Running at the beach also gives the body more resistance, so you get a better workout. If you are really wanting a challenge, run in the loose sand or in the shallow part of the water. You will feel the burn in your legs.
Speaking of burn, be sure to slather the sunscreen, wear a hat, and sunglasses so you will want to go for it next time.
What I like about running at the beach is that you can run pretty much any time of day, and not feel too hot. If I run mid-day, I will carry a bit of water just in case. I wear Fila “toe shoes” that can get wet, so sometimes I run into the very shallow part of the shore. There I make my own “a/c” with the wind and the sea spray I kick up while running. What is great is that if you dressed in quick dry clothing, you can just jump in to the waves afterward! A great reward for a good run!
So, to make pleasure from a chore, run by the shore!
Late July until sometime close to Winter is my favorite time on the beaches of North Padre Island. Why? This time of the year is when the clear, blue water finally comes onshore. Early Spring and Summer, you can see the blue water off shore, but the waves churn up the sediments and the water is murky. Also early Spring brings the mats of seaweed or Sargassum onto the shores of Texas beaches. Late summer the Sargassum seaweed begins to abate to reveal clean beaches.
However, this year we had a long invasion of this golden-brown weed all the way into July here in the Coastal Bend. Yes, it can be downright gross on the beaches for tourists and locals, but sea turtles and fish love it. The floating mats of it offshore provide a mobile habitat for marine life as drifts to shore.
So this is the time to enjoy the pretty blue water on the shores of North Padre Island. The winds tend to let up unless there is a hurricane or tropical system and the seaweed gives us a break from fuzzy beaches of Spring. Just last weekend I spotted a few snorkelers checking out the fish by the rocks of the jetties by the north side of Packery Channel.
So take a little time and enjoy the beach this time of year! I know I will!
Happy 4th! North Padre Island National Seashore released more turtle hatchlings this morning, and gave a short educational program at the visitors deck.

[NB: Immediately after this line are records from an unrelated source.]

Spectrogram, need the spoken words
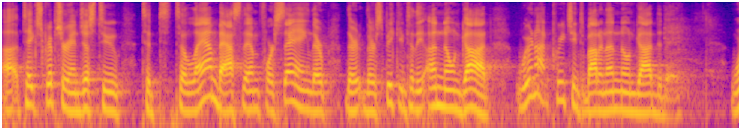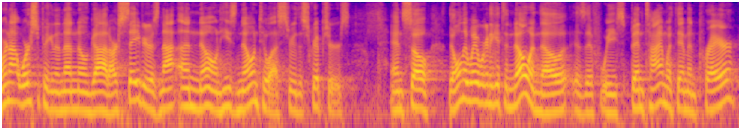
uh, take scripture and just to, to, to them for saying they're, they're, they're speaking to the unknown God. We're not preaching about an unknown God today. We're not worshiping an unknown God. Our Savior is not unknown, He's known to us through the scriptures. And so the only way we're going to get to know Him, though, is if we spend time with Him in prayer,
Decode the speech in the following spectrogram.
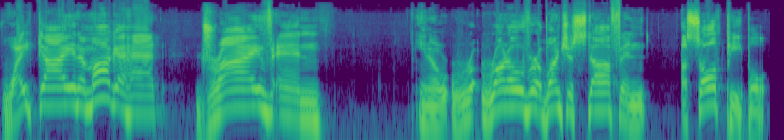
white guy in a MAGA hat drive and, you know, r- run over a bunch of stuff and assault people.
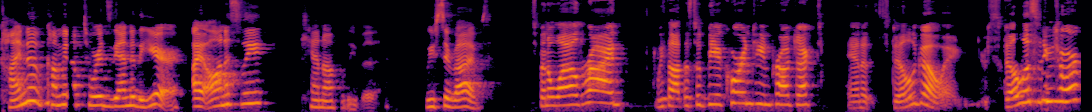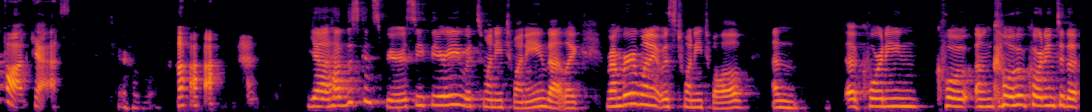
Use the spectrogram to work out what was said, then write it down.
kind of coming up towards the end of the year. I honestly cannot believe it. We've survived. It's been a wild ride. We thought this would be a quarantine project, and it's still going. You're still listening to our podcast. Terrible. yeah, I have this conspiracy theory with 2020 that, like, remember when it was 2012 and according quote unquote according to the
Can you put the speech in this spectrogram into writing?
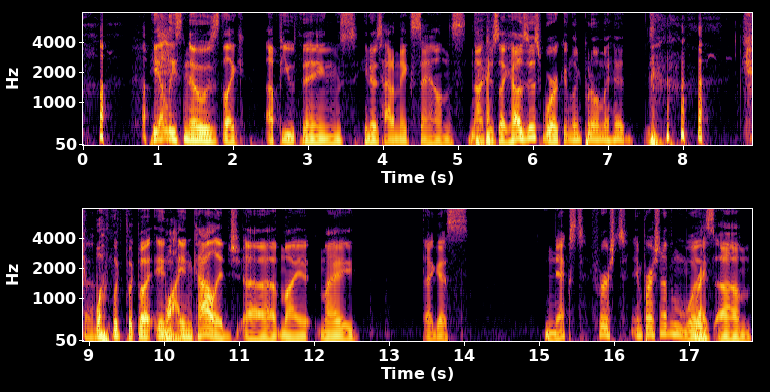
he at least knows like a few things he knows how to make sounds not just like how's this work and then put it on my head What would put? But in Why? in college, uh, my my, I guess, next first impression of him was, um,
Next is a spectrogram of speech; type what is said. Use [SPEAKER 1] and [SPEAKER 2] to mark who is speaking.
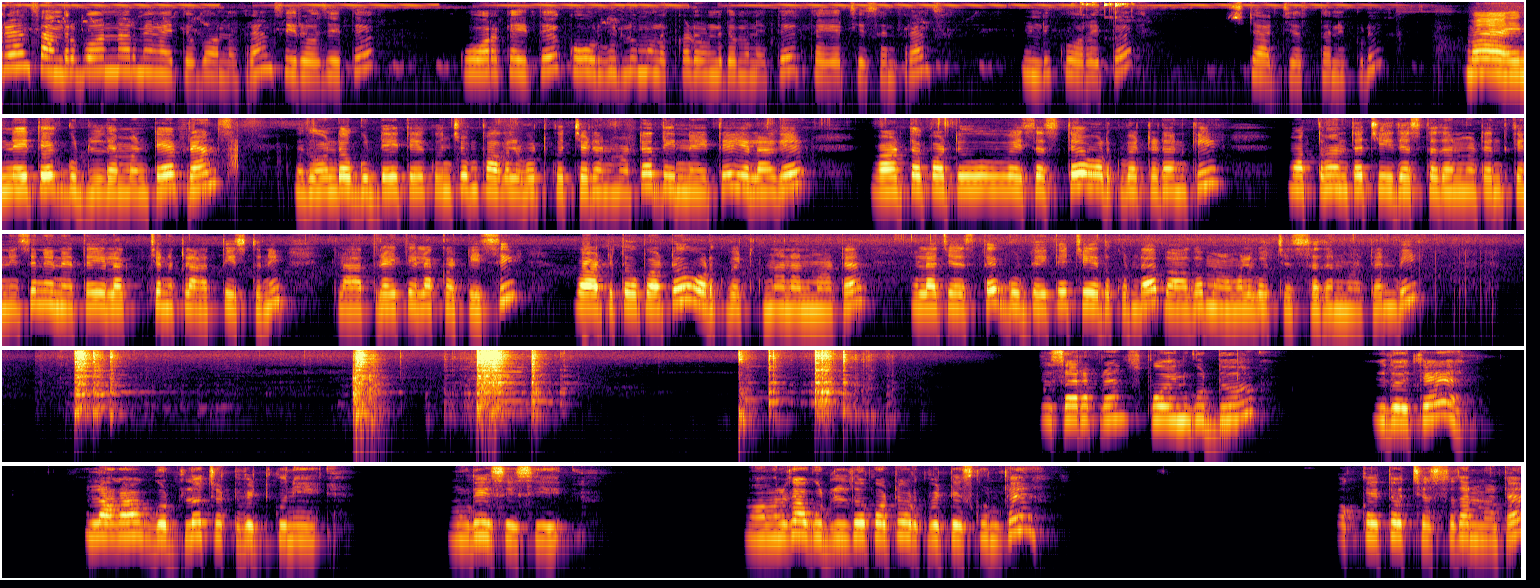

To see the newly hatched Kemp’s ridley sea turtles: Kemp’s ridley eggs are just starting to hatch, and the hatching process can take several days. The exact dates of the releases depend on how quickly the eggs hatch, and how the hatchlings become ready for release. It’s all up to the hatchlings. The park usually does not know that they will have a release until the day before.
Public releases are held starting at 6:45 a.m. on the beach in front of the Malaquite Visitor Center at Padre Island National Seashore on North Padre Island. Call the Hatchling Hotline at (361)949-7163 for the latest information on the release oer visit their website at www.nps.gov/pais for the projected release dates. The nesting season could continue for three more weeks.
If you get up early to enjoy the turtle releases, just don’t come back to the national seashore with your fireworks, firecrackers, or sparklers. The park announced that those items are prohibited on park lands and are subject to seizure. If you want to enjoy fireworks, Padre Island is having their own second annual display on the main canal by Three Fathoms Bank. Last year we could see the display all the way from the ‘Bluff, so enjoy the display tonight!! Happy 4th!